> _What this task involves_
Once the line containing "This is speech" appears, output it and each remaining line of the records below exactly, with no pictures and nothing more.

Collected data entries
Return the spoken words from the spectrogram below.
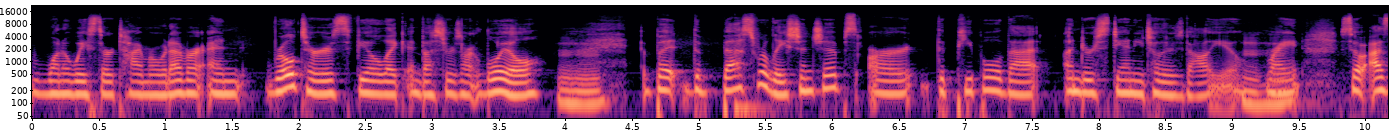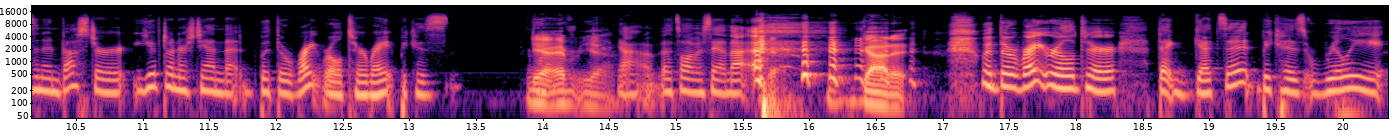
want to waste their time or whatever and realtors feel like investors aren't loyal Mm-hmm. but the best relationships are the people that understand each other's value Mm-hmm. right so as an investor you have to understand that with the right realtor right because yeah every, yeah yeah, that's all I'm saying that. got it With the right realtor that gets it, because really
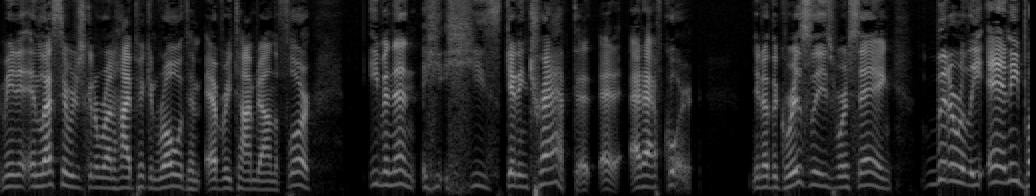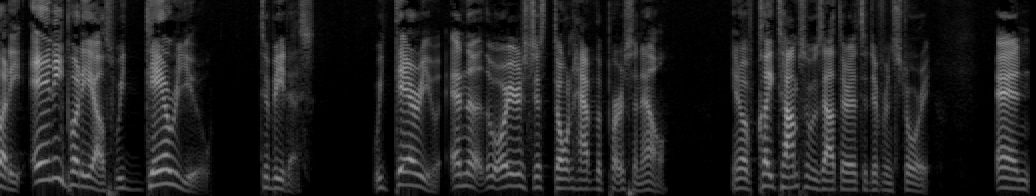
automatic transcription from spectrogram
I mean, unless they were just going to run high pick and roll with him every time down the floor, even then, he, he's getting trapped at, at, at half court. You know, the Grizzlies were saying literally anybody, anybody else, we dare you to beat us. We dare you. And the, the Warriors just don't have the personnel. You know, if Klay Thompson was out there, that's a different story. And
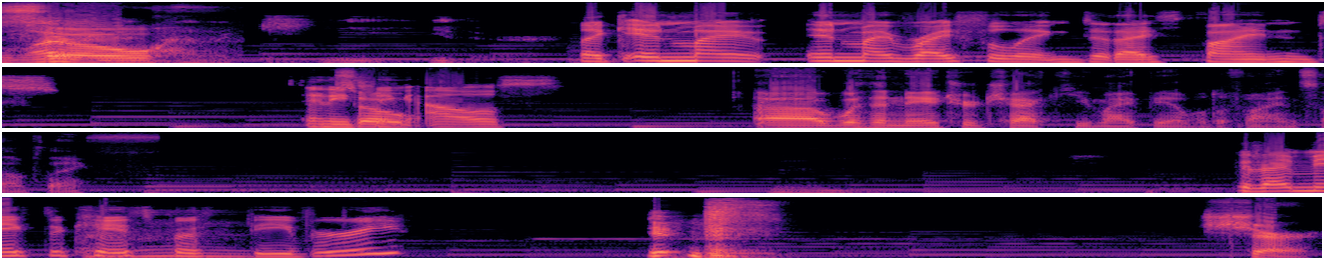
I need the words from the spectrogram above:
Well, So don't have a key either. Like in my in my rifling, did I find anything So- else? uh, with a nature check, you might be able to find something. Could I make the case for Uh, thievery? Sure.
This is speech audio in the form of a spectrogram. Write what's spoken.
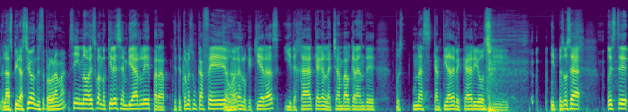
la aspiración de este programa. Sí, no, es cuando quieres enviarle para que te tomes un café o hagas lo que quieras y dejar que hagan la chamba grande, pues una cantidad de becarios y, y pues, o sea, este,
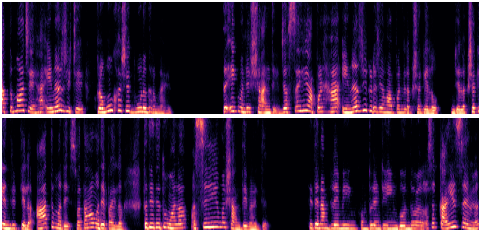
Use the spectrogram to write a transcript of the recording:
आत्माचे ह्या एनर्जीचे प्रमुख असे गुणधर्म आहेत. तर एक म्हणजे शांती. जसंही आपण ह्या एनर्जीकडे जेव्हा आपण लक्ष केलं म्हणजे लक्ष केंद्रित केलं आतमध्ये स्वतःमध्ये पाहिलं तर तिथे तुम्हाला असीम शांती मिळते. तिथे ना ब्लेमिंग कंप्लेंटिंग गोंधळ असं काहीच नाही मिळत.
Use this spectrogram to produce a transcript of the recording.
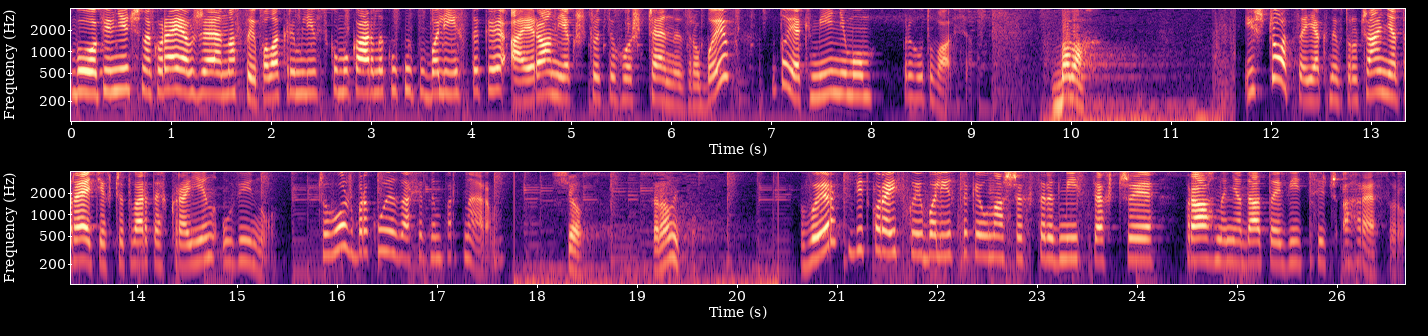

> _Response for this exercise_
This is speech audio in the form of a spectrogram. Write what's spoken.
la aspiración de este programa. Sí, no, es cuando quieres enviarle para que te tomes un café o hagas lo que quieras y dejar que hagan la chamba grande, pues una cantidad de becarios y, y pues, o sea, este,
Use the spectrogram to write a transcript of the recording:
आत्माचे ह्या एनर्जीचे प्रमुख असे गुणधर्म आहेत. तर एक म्हणजे शांती. जसंही आपण ह्या एनर्जीकडे जेव्हा आपण लक्ष केलं म्हणजे लक्ष केंद्रित केलं आतमध्ये स्वतःमध्ये पाहिलं तर तिथे तुम्हाला असीम शांती मिळते. तिथे ना ब्लेमिंग कंप्लेंटिंग गोंधळ असं काहीच नाही मिळत.
Use this spectrogram to produce a transcript of the recording.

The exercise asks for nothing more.